Stored items
******************************

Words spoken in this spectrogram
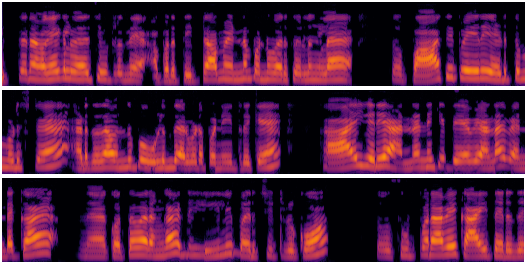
இத்தனை வகைகள் விதைச்சு விட்டுருந்தேன். அப்புறம் திட்டாம என்ன பண்ணுவார் சொல்லுங்களேன். ஸோ பாசிப்பயிறு எடுத்து முடிச்சிட்டேன். அடுத்ததாக வந்து இப்போ உளுந்து அறுவடை பண்ணிட்டு இருக்கேன். காய்கறி அன்னன்னைக்கு தேவையான வெண்டைக்காய் கொத்தவரங்காய் டெய்லி பறிச்சிட்டு இருக்கோம். ஸோ சூப்பராகவே காய் தருது.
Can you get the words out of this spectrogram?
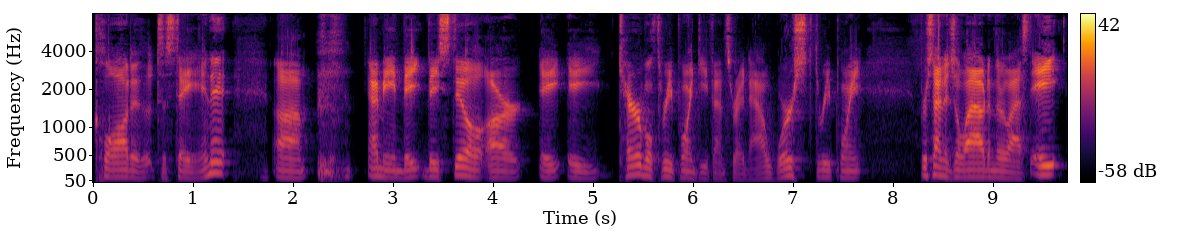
claw to, to stay in it. Um, I mean, they they still are a, a terrible three point defense right now. Worst three point percentage allowed in their last eight.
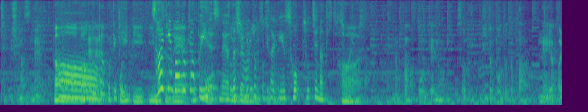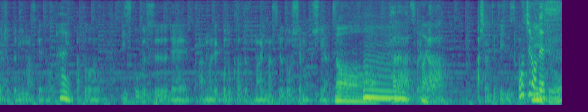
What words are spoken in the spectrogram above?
チェックしますね。あーあー。バンドキャンプ結構いいって言いますよね。最近バンドキャンプいいですね。私もちょっと最近そそっちになってきてしまいました。なんか大手のそう Beatport とかねやっぱりちょっと見ますけどはい。あと Discogs であのレコード買う時もありますよ。どうしても欲しいやつ。ただそれが、はあ喋ってていいですか？もちろんでいいですよ。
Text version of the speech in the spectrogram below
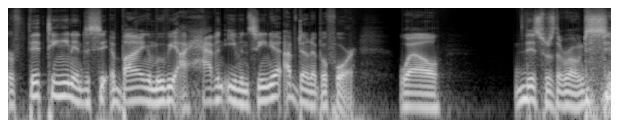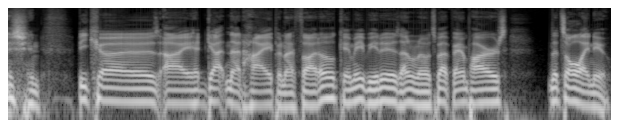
or 15 into see, buying a movie I haven't even seen yet? I've done it before. Well, this was the wrong decision because I had gotten that hype and I thought, oh, okay, maybe it is. I don't know. It's about vampires. That's all I knew.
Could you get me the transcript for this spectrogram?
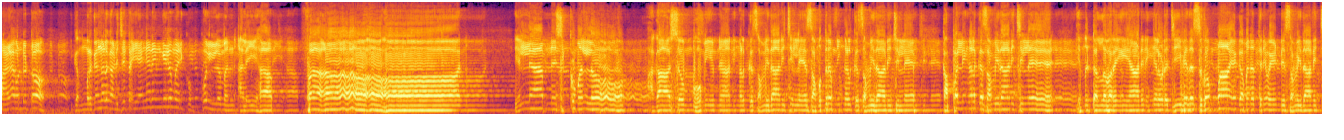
മഴ കൊണ്ടിട്ടോ മൃഗങ്ങൾ കടിച്ചിട്ട് എങ്ങനെങ്കിലും മരിക്കും. കൊല്ലുമൻ അലൈഹ. എല്ലാം നശിക്കുമല്ലോ. ആകാശവും ഭൂമിയും ഞാൻ നിങ്ങൾക്ക് സംവിധാനിച്ചില്ലേ? സമുദ്രം നിങ്ങൾക്ക് സംവിധാനിച്ചില്ലേ? കപ്പൽ നിങ്ങൾക്ക് സംവിധാനിച്ചില്ലേ? എന്നിട്ടല്ല പറയുകയാണ് നിങ്ങളുടെ ജീവിത സുഖമായ ഗമനത്തിന് വേണ്ടി സംവിധാനിച്ച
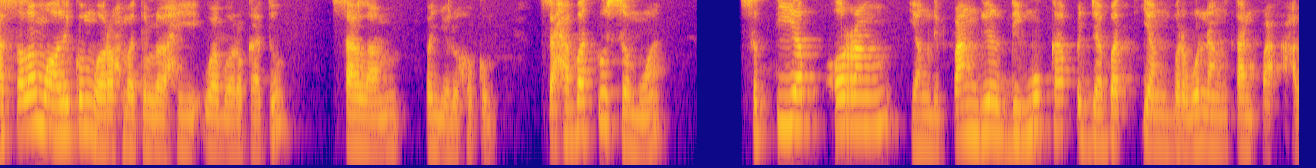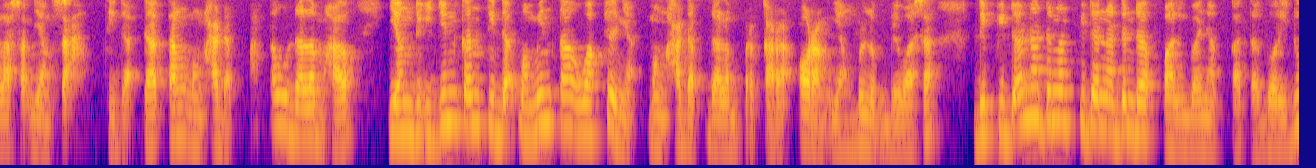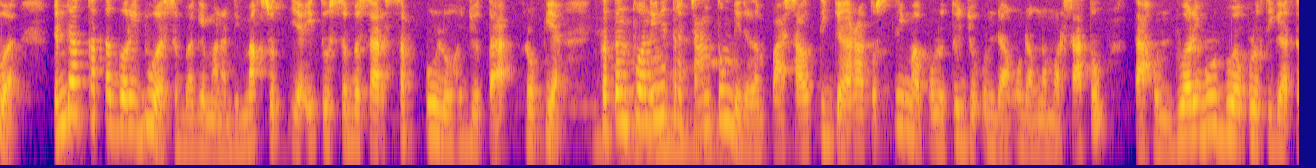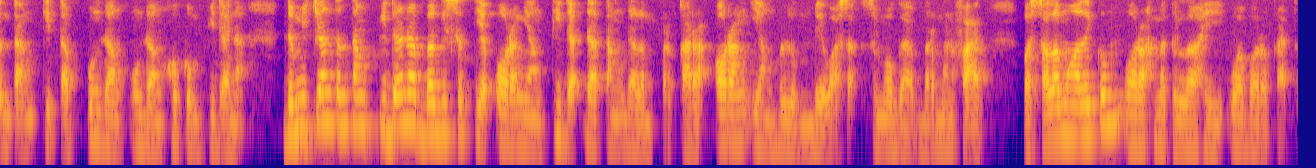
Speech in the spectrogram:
Assalamualaikum warahmatullahi wabarakatuh. Salam penyuluh hukum. Sahabatku semua, setiap orang yang dipanggil di muka pejabat yang berwenang tanpa alasan yang sah, tidak datang menghadap, atau dalam hal yang diizinkan tidak meminta wakilnya menghadap dalam perkara orang yang belum dewasa, dipidana dengan pidana denda paling banyak kategori 2. Denda kategori 2 sebagaimana dimaksud yaitu sebesar 10 juta rupiah. Ketentuan ini tercantum di dalam pasal 357 Undang-Undang Nomor 1 tahun 2023 tentang Kitab Undang-Undang Hukum Pidana. Demikian tentang pidana bagi setiap orang yang tidak datang dalam perkara orang yang belum dewasa. Semoga bermanfaat. Wassalamualaikum warahmatullahi wabarakatuh.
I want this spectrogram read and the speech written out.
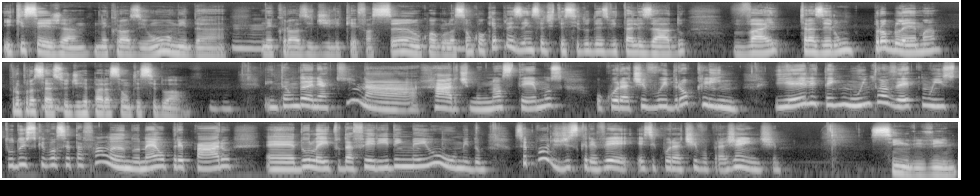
e que seja necrose úmida, necrose de liquefação, coagulação, qualquer presença de tecido desvitalizado vai trazer um problema para o processo de reparação tecidual. Então, Dani, aqui na Hartmann nós temos o curativo Hidroclean. E ele tem muito a ver com isso, tudo isso que você está falando, né? O preparo é, do leito da ferida em meio úmido. Você pode descrever esse curativo para gente? Sim, Vivi.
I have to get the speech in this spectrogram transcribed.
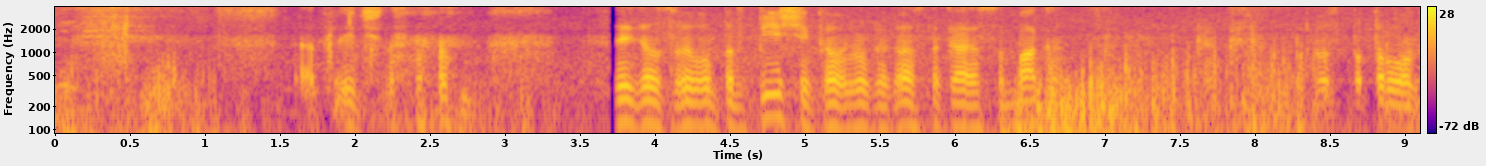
на. Отлично. Встретил своего подписчика, у него как раз такая собака, как патрон.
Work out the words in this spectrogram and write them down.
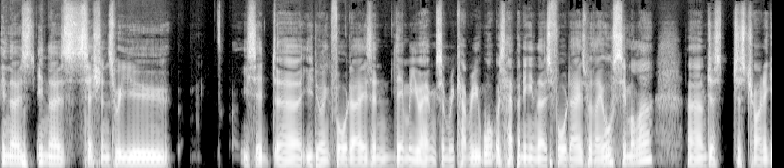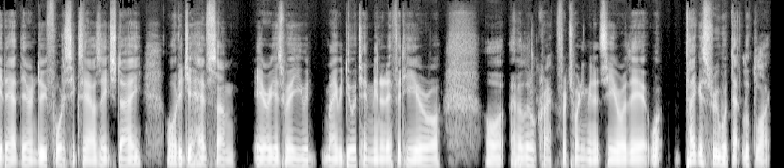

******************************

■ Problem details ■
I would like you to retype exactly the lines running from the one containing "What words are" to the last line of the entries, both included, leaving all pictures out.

■ Result of this exercise ■
What words are spoken in the spectrogram above?
チェックしますね。あーあー。バンドキャンプ結構いいって言いますよね。最近バンドキャンプいいですね。私もちょっと最近そそっちになってきてしまいました。なんか大手のそう Beatport とかねやっぱりちょっと見ますけどはい。あと Discogs であのレコード買う時もありますよ。どうしても欲しいやつ。ただそれが、はあ喋ってていいですか？もちろんでいいですよ。
Text version of the speech in the spectrogram below
or 15 into see, buying a movie I haven't even seen yet? I've done it before. Well, this was the wrong decision because I had gotten that hype and I thought, oh, okay, maybe it is. I don't know. It's about vampires. That's all I knew.
Could you get me the transcript for this spectrogram?
മഴ കൊണ്ടിട്ടോ മൃഗങ്ങൾ കടിച്ചിട്ട് എങ്ങനെങ്കിലും മരിക്കും. കൊല്ലുമൻ അലൈഹ. എല്ലാം നശിക്കുമല്ലോ. ആകാശവും ഭൂമിയും ഞാൻ നിങ്ങൾക്ക് സംവിധാനിച്ചില്ലേ? സമുദ്രം നിങ്ങൾക്ക് സംവിധാനിച്ചില്ലേ? കപ്പൽ നിങ്ങൾക്ക് സംവിധാനിച്ചില്ലേ? എന്നിട്ടല്ല പറയുകയാണ് നിങ്ങളുടെ ജീവിത സുഖമായ ഗമനത്തിന് വേണ്ടി സംവിധാനിച്ച
Speech in the spectrogram:
Assalamualaikum warahmatullahi wabarakatuh. Salam penyuluh hukum. Sahabatku semua, setiap orang yang dipanggil di muka pejabat yang berwenang tanpa alasan yang sah, tidak datang menghadap, atau dalam hal yang diizinkan tidak meminta wakilnya menghadap dalam perkara orang yang belum dewasa, dipidana dengan pidana denda paling banyak kategori 2. Denda kategori 2 sebagaimana dimaksud yaitu sebesar 10 juta rupiah. Ketentuan ini tercantum di dalam pasal 357 Undang-Undang Nomor 1 tahun 2023 tentang Kitab Undang-Undang Hukum Pidana. Demikian tentang pidana bagi setiap orang yang tidak datang dalam perkara orang yang belum dewasa. Semoga bermanfaat. Wassalamualaikum warahmatullahi wabarakatuh.
I want this spectrogram read and the speech written out.
e que seja necrose úmida, necrose de liquefação, coagulação, qualquer presença de tecido desvitalizado vai trazer um problema para o processo de reparação tecidual. Então, Dani, aqui na Hartmann nós temos o curativo Hidroclean. E ele tem muito a ver com isso, tudo isso que você está falando, né? O preparo é, do leito da ferida em meio úmido. Você pode descrever esse curativo para gente? Sim, Vivi.
I have to get the speech in this spectrogram transcribed.
на. Отлично. Встретил своего подписчика, у него как раз такая собака, как патрон.
Work out the words in this spectrogram and write them down.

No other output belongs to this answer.